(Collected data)

=== Begin Enclosure ===

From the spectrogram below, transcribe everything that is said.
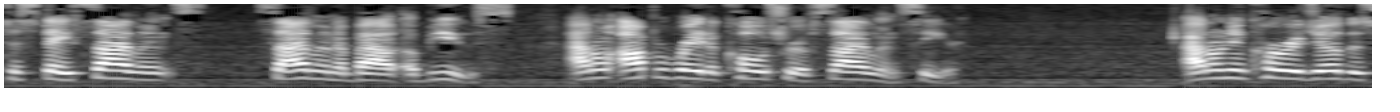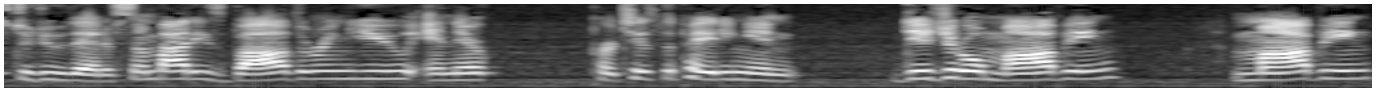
to stay silent, silent about abuse. I don't operate a culture of silence here. I don't encourage others to do that. If somebody's bothering you and they're participating in digital mobbing, mobbing,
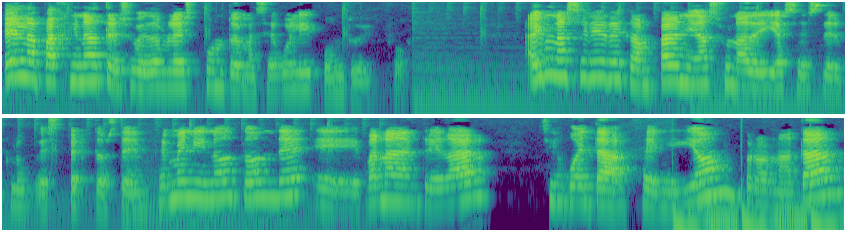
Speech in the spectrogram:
en la página www.mswelly.info. Hay una serie de campañas, una de ellas es del Club Expertos de Femenino, donde eh, van a entregar 50 Femillón Pro Natal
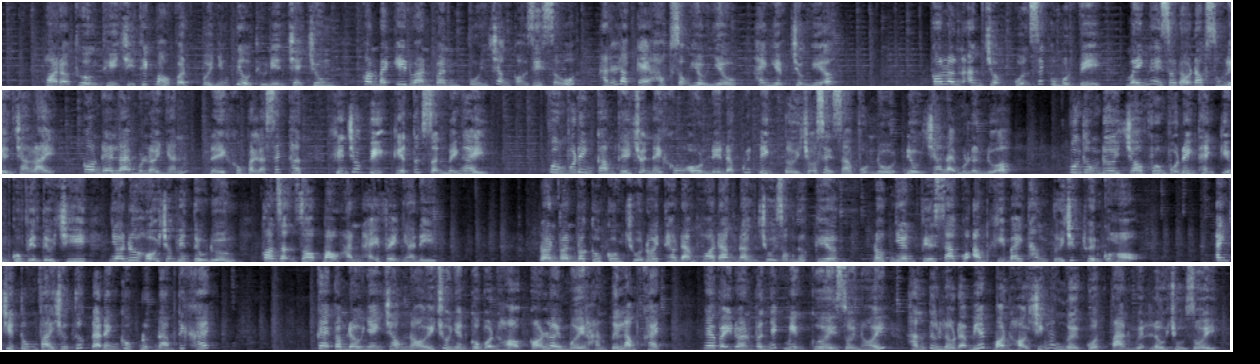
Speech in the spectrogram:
Hoa Đạo Thường thì chỉ thích bảo vật với những tiểu thiếu niên trẻ trung, còn Bạch Y Đoàn Vân vốn chẳng có gì xấu, hắn là kẻ học rộng hiểu nhiều, hành hiệp trượng nghĩa. Có lần ăn trộm cuốn sách của một vị, mấy ngày sau đó đọc xong liền trả lại, còn để lại một lời nhắn, đây không phải là sách thật, khiến cho vị kia tức giận mấy ngày. Phương Vũ Đình cảm thấy chuyện này không ổn nên đã quyết định tới chỗ xảy ra vụ nổ điều tra lại một lần nữa. Vương Thông đưa cho Phương Vũ Đình thanh kiếm của viên Tiếu Chi nhờ đưa hội cho viên tiểu đường, còn dặn dò bảo hắn hãy về nhà đi. Đoàn Vân và cửu công chúa đuổi theo đám hoa đăng đang trôi dòng nước kia, đột nhiên phía xa có ám khí bay thẳng tới chiếc thuyền của họ. Anh chỉ tung vài chiêu thức đã đánh gục được đám thích khách. Kẻ cầm đầu nhanh chóng nói chủ nhân của bọn họ có lời mời hắn tới làm khách, Nghe vậy đoàn vân nhếch miệng cười rồi nói hắn từ lâu đã biết bọn họ chính là người của tàn nguyện lâu chủ rồi.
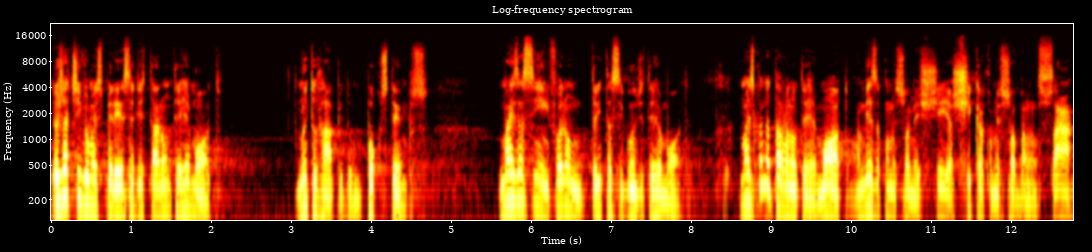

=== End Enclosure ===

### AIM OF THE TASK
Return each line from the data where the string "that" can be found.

### SOLVED EXERCISE
From the spectrogram below, transcribe everything that is said.
to stay silent, silent about abuse. I don't operate a culture of silence here. I don't encourage others to do that. If somebody's bothering you and they're participating in digital mobbing, mobbing,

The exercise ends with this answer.